A love affair is burgeoning between you and your monitoring tool. It’s a relationship that should be steady and long term, quite simply because it’s going to be your everyday partner for a long time. Like all couples, you’re going to have to get past love at first sight to build a lasting relationship. We’ve made a list of 8 determining criteria to help you choose with peace of mind, and so that things run smoothly between yourself and your monitoring tool!
Criterion n°1: interoperability, or how to guarantee argument-free integration into my everyday life
Setting up software that can’t integrate with an existing IS, forcing you to change all your habits and solutions, is a bit like being with someone who can’t chat to your best friends and therefore asks you to change them. To be able to interface your IT monitoring solution with your ITSM solution, or connect it to your company BI are criteria that it’s worth looking at. They will guarantee an obvious and effective integration of your tool with your existing IS, making it possible to get value from the collected data and its use by Business.
Criterion n°2: modularity and flexibility, or how to hope for fast adaptation to your environment
The question is this: is my future software modular and can I add value-added modules to it? In the future, can I add cartography tools, data viewing or BAM if I need to move towards a more business oriented monitoring solution? Can I do “custom” while keeping the power of standard?
Being sure to invest in a monitoring tool for the long term is fundamental, because you don’t need me to tell you that a monitoring project can’t be put into doubt every other day. The implications are high, and not only for the IT department, because business and IT are increasingly intertwined when it comes to business performance.
Criterion n°3: maintainability and evolutivity, or how to live happily ever after
My grandma used to say that not everyone ages well! What goes for your partner also goes for your IT monitoring tool. Is your monitoring solution easygoing and easy to maintain? Is it reliable, robust and, especially, adaptable? And what about the community it federates if I choose an open source solution? Monitoring is a daily task and changes as your IS evolves over time. Maintenance and ongoing improvement require strong adaptation according to your monitoring scope changes, your IT infrastructure evolutions and Business unit requests, in short your IT daily routine!
Criterion n°4: the economic model, or how to avoid arguments “over money”
Everyone knows software isn’t just about functions. How it’s purchased and sold are also key elements in the choice, because they will determine a long term and significant commitment. Is my future software free of charge, not free of charge, or both (like the hybrid mode where the solution’s engine is free to download and some modules are charged for)? Will I access in license and support purchase mode, or in all-inclusive annual subscription mode (CAPEX/OPEX)? These elements are determining both to assess the acquisition cost, but also the Total Cost of Ownership (TCO).
Criterion n°5: technical support and documentation, or knowing who to count on to get started

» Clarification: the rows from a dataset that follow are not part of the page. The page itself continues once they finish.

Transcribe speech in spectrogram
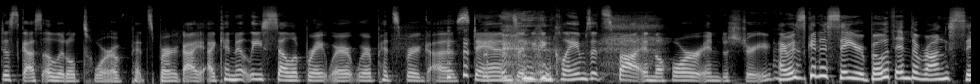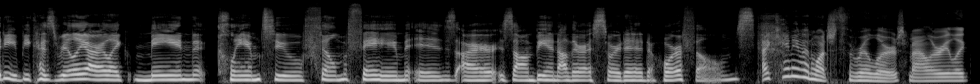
discuss a little tour of Pittsburgh. I, I can at least celebrate where where Pittsburgh uh, stands and, and claims its spot in the horror industry. I was going to say you're both in the wrong city because really our like main claim to film fame is our zombie and other assorted horror films. I can't even watch thrillers, Mallory. Like,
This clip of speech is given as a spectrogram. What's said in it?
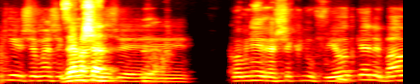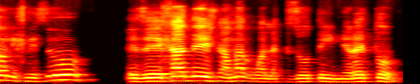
מכיר שמה זה מה שקרה, שאני- שכל מיני ראשי כנופיות כאלה באו, נכנסו, איזה אחד אה, אמר, וואלכ, זאת היא נראית טוב,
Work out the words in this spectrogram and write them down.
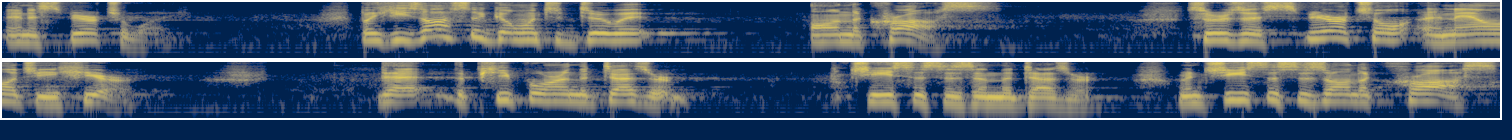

Is technical support easy to access? Even if I’m at the other side of the world with a 10 hour time difference? Is 24*7 type technical assistance available? The next question is quite obvious: are they competent? The ability of the publisher to propose a PoC during the pre-sales phase can give a preliminary insight into their technical competence. Another fundamental point: documentation and training. As you’re not a fortune teller, it’s essential you make sure you will have support in setting up your solution thanks to quality training and proper documentation.
Criterion n°6: attentiveness and reactiveness, or how to make sure you get support when you need it
In a field as critical as IT monitoring, your sales and technical contacts must be attentive to you. Malfunctions happen, but what counts is the publisher’s capacity to solve the problems that occur and understand your needs. Attentiveness is a fully fledged part of the expertise you should demand from a software publisher. Often, in a couple, having big ears is more useful than having a big mouth.
Criterion n°7: the required level of expertise, or how to know if you’ve got what it takes to succeed
Considering the selected product, it’s normal to query the levels of internal expertise and skill transfer. If I don’t have the skills, can the user community provide it? Choosing open source can precisely be especially smart to be able to benefit from shared expertise and feedback, far beyond FAQs and answers from the software publisher’s technical support. It’s also important to find out if skills on the solution are available on the market.
Criterion n°8: change management, or how to go beyond habit
The last criterion, but by no means the least: change management. The main question is to find out what role the monitoring tool can have in structuring your processes and change management. The more a tool is structuring, the better your chances of getting a high approval rate for it.
To conclude, and to use the analogy of a romantic relationship again, remember that it’s not enough for a software solution to be good looking, well “marketed”, and have a good reputation, for it to be THE ideal solution. Beyond functions, your future software should also have certain differentiating qualities.
Similarly, remember that you’re not just choosing software, you’re choosing a software publisher too. They’re a bit like the in-laws: are they going to be invasive or will they be a precious help in times of need? Will they help us to set up house or just give us vague advice on how to succeed in life? Publishers should be capable of giving you guarantees on an everyday basis. And finally, remember to look at the expertise your chosen monitoring solution requires, as this is also one of your IT monitoring deployment project’s success factors.
- Monitoring projects: defining the scope, a key success factor that shouldn’t be overlooked